U.S. Classification380/277, 380/278, 380/283, 380/279, 707/999.001, 707/999.009
International ClassificationH04L29/06, H04L9/00, H04L12/58
Cooperative ClassificationY10S707/99931, Y10S707/99939, H04L63/04, H04L63/083, H04L63/08, H04L51/30, H04L12/5875, H04L63/062, H04L63/0428
European ClassificationH04L63/06B, H04L51/30, H04L63/04, H04L63/08, H04L12/58R
Legal Events
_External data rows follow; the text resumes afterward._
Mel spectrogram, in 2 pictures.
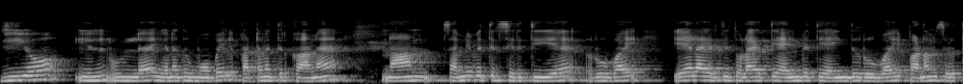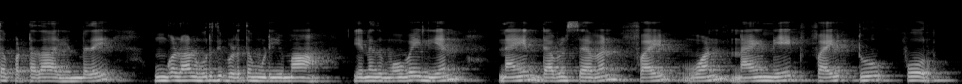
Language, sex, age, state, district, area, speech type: Tamil, female, 45-60, Tamil Nadu, Theni, rural, read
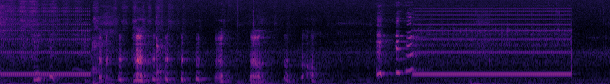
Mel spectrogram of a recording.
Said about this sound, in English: Let's just try giving her a really quick call. We're gonna live call Chelsea right now.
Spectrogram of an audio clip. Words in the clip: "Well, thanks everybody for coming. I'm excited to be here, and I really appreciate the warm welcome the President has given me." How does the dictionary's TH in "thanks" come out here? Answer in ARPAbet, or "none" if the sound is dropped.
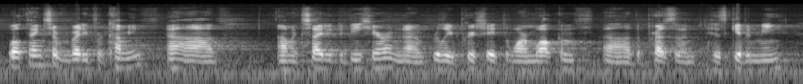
TH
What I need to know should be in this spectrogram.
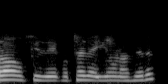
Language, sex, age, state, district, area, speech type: Dogri, male, 18-30, Jammu and Kashmir, Samba, rural, conversation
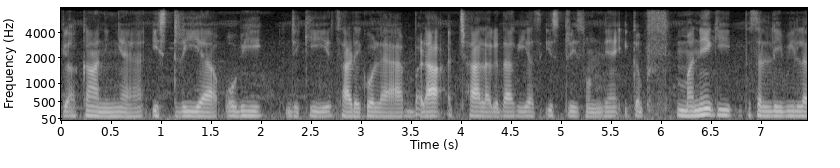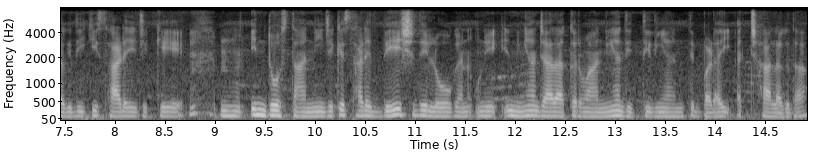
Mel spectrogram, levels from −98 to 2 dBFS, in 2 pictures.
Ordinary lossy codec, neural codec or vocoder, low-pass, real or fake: Opus, 64 kbps; none; 7.2 kHz; real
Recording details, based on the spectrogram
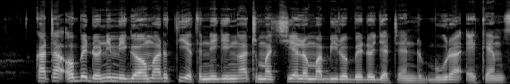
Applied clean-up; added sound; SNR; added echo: none; none; none; none.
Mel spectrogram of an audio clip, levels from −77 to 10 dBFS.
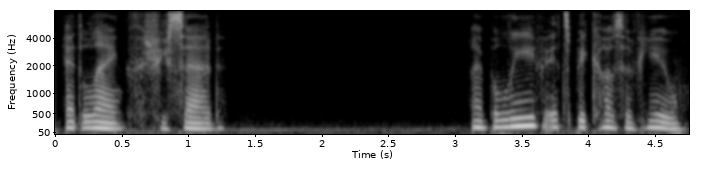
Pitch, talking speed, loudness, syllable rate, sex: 135 Hz, 125 wpm, -17 LUFS, 5.1 syllables/s, female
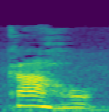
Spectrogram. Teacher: a língua não necessariamente encosta lá no véu palatino, mas a língua aponta para lá. Então, a língua faz uma curvinha assim e ela está apontando para o véu palatino. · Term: velar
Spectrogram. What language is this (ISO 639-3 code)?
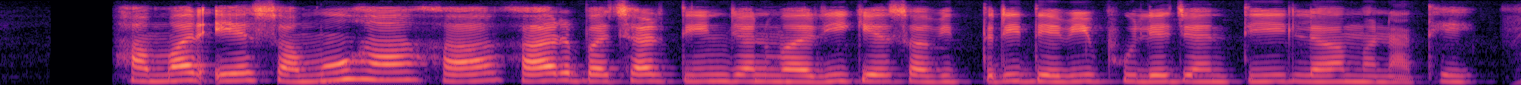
hne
DateCodeEventDescription
Apr 26, 2011SULPSurcharge for late payment
Apr 26, 2011FPAYFee payment
Year of fee payment: 4
Aug 15, 2008ASAssignment
Owner name: PROOFPOINT, INC., CALIFORNIA
Free format text: ASSIGNMENT OF ASSIGNORS INTEREST;ASSIGNOR:SECURE DATA IN MOTION, INC., DBA SIGABA;REEL/FRAME:021387/0782
Effective date: 20080804
Apr 6, 2004ASAssignment
Owner name: SECURE DATA IN MOTION, INC., CALIFORNIA
Free format text: ASSIGNMENT OF ASSIGNORS INTEREST;ASSIGNORS:OLKIN, TERRY M.;MOREH, JAHANSHAH;REEL/FRAME:014495/0621
Effective date: 20040204